We're already coming to the end of the first month in 2012, but Death has still found time to rear its ugly head. It has taken the lives of American Funk/R&B saxophonist Jimmy Castor, American R&B singer/songwriter Johnny Otis and American Blues/R&B vocalist Etta James to mention a few. And although any loss is sad as these people are leaving behind families, friends and loved ones, it does make me ponder if we truly appreciate the people in our lives before they depart from this world. Like Joni Mitchell said in Big Yellow Taxi - "You don't know what you got 'til it's gone".

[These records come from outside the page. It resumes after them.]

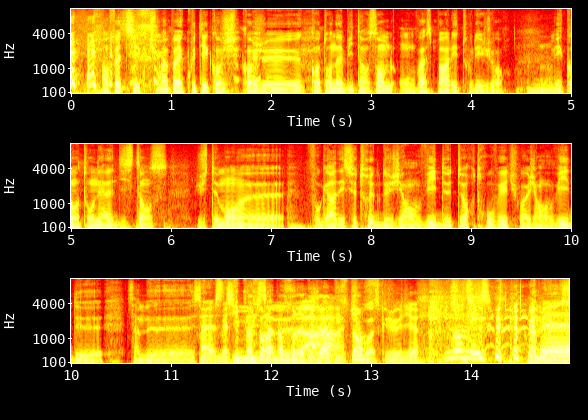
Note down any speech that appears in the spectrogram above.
En fait, c'est que tu m'as pas écouté. Quand, je, quand, je, quand on habite ensemble, on va se parler tous les jours. Mhm. Mais quand on est à distance, justement, euh, faut garder ce truc de j'ai envie de te retrouver. Tu vois, j'ai envie de. Ça me, ça Bah, me stimule. façon, ça la me- personne est déjà à Ah, distance. Tu vois ce que je veux dire? Non, mais. Non, mais Euh.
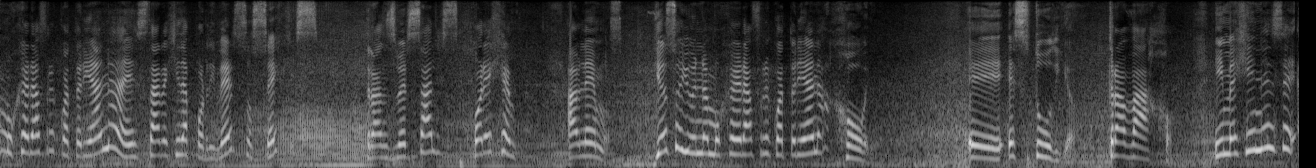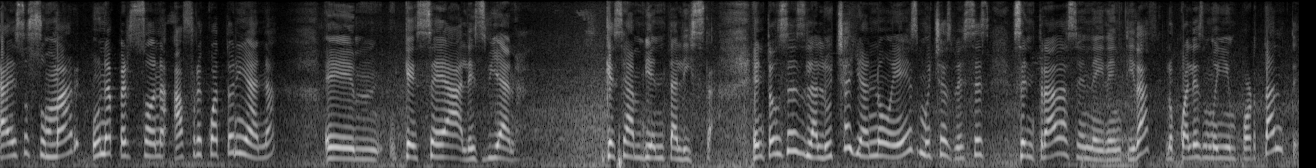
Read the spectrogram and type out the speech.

In the music world, legends are few and far between and they're all slowly departing from this world. I feel that the most commercial ones (Michael Jackson, Amy Winehouse etc) get more prevalence in terms of news coverage and tributes whilst the lesser known ones (Jimmy Castor, Johnny Otis etc) and their reputations are talked about in silence. People should be treated as equals, we should be able to tell their story and let their achievements do the talking. It's about the mark they left on people around them, that's what they should be remembered for.
It's a shame that as a music artist, your death can sometimes give you more wealth than you ever had when you were living. Posthumous albums, album re-release packages, unreleased never-heard-before material and the like make this all a reality nowadays.
In the case of Aaliyah, although she was very well-known in the R&B circles and had major hits in that genre - it took her last album release to catapult her into the mainstream eyes. It was her biggest selling album to date (released a few months before her passing). In the UK, she obtained her first UK No.1 with More Than A Woman after her death. Globally, people bought the album in the bucketloads. Her talent was never appreciated like that when she was alive. People jumped on the bandwagon to celebrate her talent and what she did for R&B (once they were forced to do their research and appreciate her past hits).
"If you admire somebody, you should go 'head tell 'em. People never get the flowers while they can still smell 'em" - Kanye West, Big Brother
I think it's sad that in this day and age, we glorify the non-talented and brush over the talented and even legendary people; just because we find it convenient in terms of the celebrity culture we've created. We are so quick to label the next legend even though they may not have earned that right yet through their achievements and successes. What irks me is we're obsessed with artists like Flo Rida and glorify his lyrics. Yet in his recent UK hit Good Feeling he samples a sample from Avicii's song Levels which was a sample itself from Etta James' original hit Something's Got a Hold On Me. Shouldn't we be glorifying Etta's original vocal effort instead? What's the basis?
I encounter truly remarkable people in my life on a daily basis, people that inspire me with their values, morals and beliefs. People who always go the extra mile in everything they do, good people. They're talented and hard-working people. These people are the ones I really appreciate, yet will they ever get the plaudits they deserve? Possibly not.
Let's start off by appreciating the people in our lives before it's too late.
Follow Kamran Assadi on Twitter: www.twitter.com/kamranassadi